(See also SUETONIUS) KIPLING-When Earth's Last Picture Is Painted.
Après nous le déluge.
After us the deluge. Le présent est gros de l'avenir.
MME. POMPADOUR. After the battle of RossThe present is big with the future.
bach. See LAROUSSE-Fleurs Historiques. LEIBNITZ.
MADAME DE HAUSSET-Memoirs. (Ed.
1824) P. 19. Also attributed to Louis Look not mournfully into the Past; it comes
XV by the French. Compare CICERO—De
Finibus. XI. 16. not back again. Wisely improve the Present;
(See also SUETONIUS) it is thine.
18 Go forth to meet the shadowy Future without fear and with a manly heart.
Oh, blindness to the future! kindly giv'n,
That each may fill the circle mark'd by heaven. LONGFELLOW—Hyperion.
POPE—Essay on Man. Ep. I. L. 85.
19 Trust no Future, howe'er pleasant!
In adamantine chains shall Death be bound, Let the dead Past bury its dead!
And Hell's grim tyrant feel th' eternal wound. LONGFELLOW-A Psalm of Life.
POPE-Messiah. L. 47.
20 There's a good time coming, boys;
And better skilled in dark events to come.
POPE-Odyssey. Bk. V. 219.
Etwas fürchten und hoffen und sorgen,
Muss der Mensch für den kommenden Morgen. Cannon-balls may aid the truth,
Man must have some fears, hopes, and cares, But thought's a weapon stronger;
for the coming morrow. We'll win our battle by its aid,
SCHILLER—Die Braut von Messina.
a gude time coming.
SCOTT—Rob Roy. Ch. XXXII. The future is a world limited by ourselves; in 23 it we discover only what concerns us and, some Calamitosus est animus futuri anxius. times, by chance, what interests those whom we The mind that is anxious about the future love the most.
is miserable.
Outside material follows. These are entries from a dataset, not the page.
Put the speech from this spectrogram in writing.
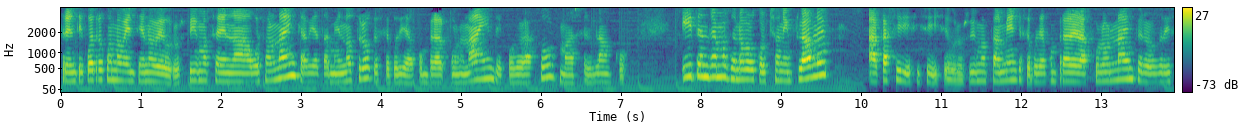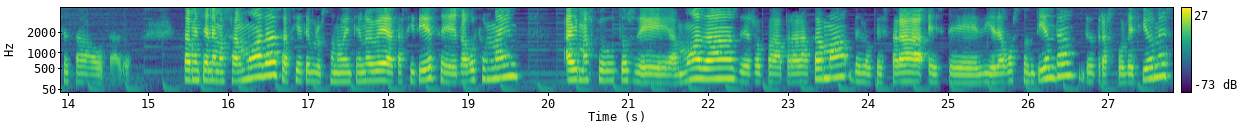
34,99 euros. Vimos en la web online que había también otro que se podía comprar online de color azul más el blanco. Y tendremos de nuevo el colchón inflable a casi 16 euros. Vimos también que se podía comprar el azul online, pero el gris estaba agotado. También tenemos almohadas a 7,99 euros a casi 10 en la web online. Hay más productos de almohadas, de ropa para la cama, de lo que estará este 10 de agosto en tienda, de otras colecciones.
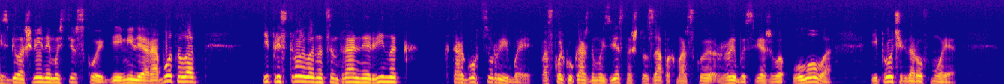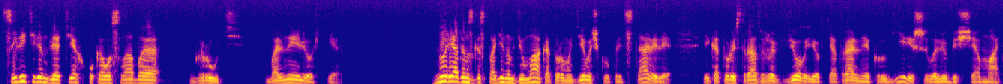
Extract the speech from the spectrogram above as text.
из белошвейной мастерской, где Эмилия работала, и пристроила на центральный рынок к торговцу рыбой, поскольку каждому известно, что запах морской рыбы свежего улова и прочих даров моря целителен для тех, у кого слабая грудь, больные легкие. Но рядом с господином Дюма, которому девочку представили, и который сразу же ввел ее в театральные круги, решила любящая мать,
MAETERLINCK—Joyzelle. Act I.
SENECA-Epistolæ Ad Lucilium. XCVIII.
Shake off the shackles of this tyrant vice;
Look round, the wrecks of play behold; Estates dismember'd, mortgag'd, sold! Their owners now to jails confin'd, Show equal poverty of mind.
Gay-Fables. Pt. II. Fable 12.
An album is a garden, not for show
15 And add to these retired Leisure, That in trim gardens takes his pleasure.
MILTON-Il Pensoroso. L. 49.
POPE-Moral Essays. Ep. IV. L. 117.
The garden lies,
TENNYSON-Gardener's Daughter. L. 40.
Come into the garden, Maud,
For the black bat, night, has flown.
The splash and stir
TENNYSON—Princess. Pt. I. L. 214.
(See also COWPER under CITIES)
Thos. EDWARD BROWN—My Garden.
A little garden Little Jowett made,
Jowett. Familiarly known as "Jowett's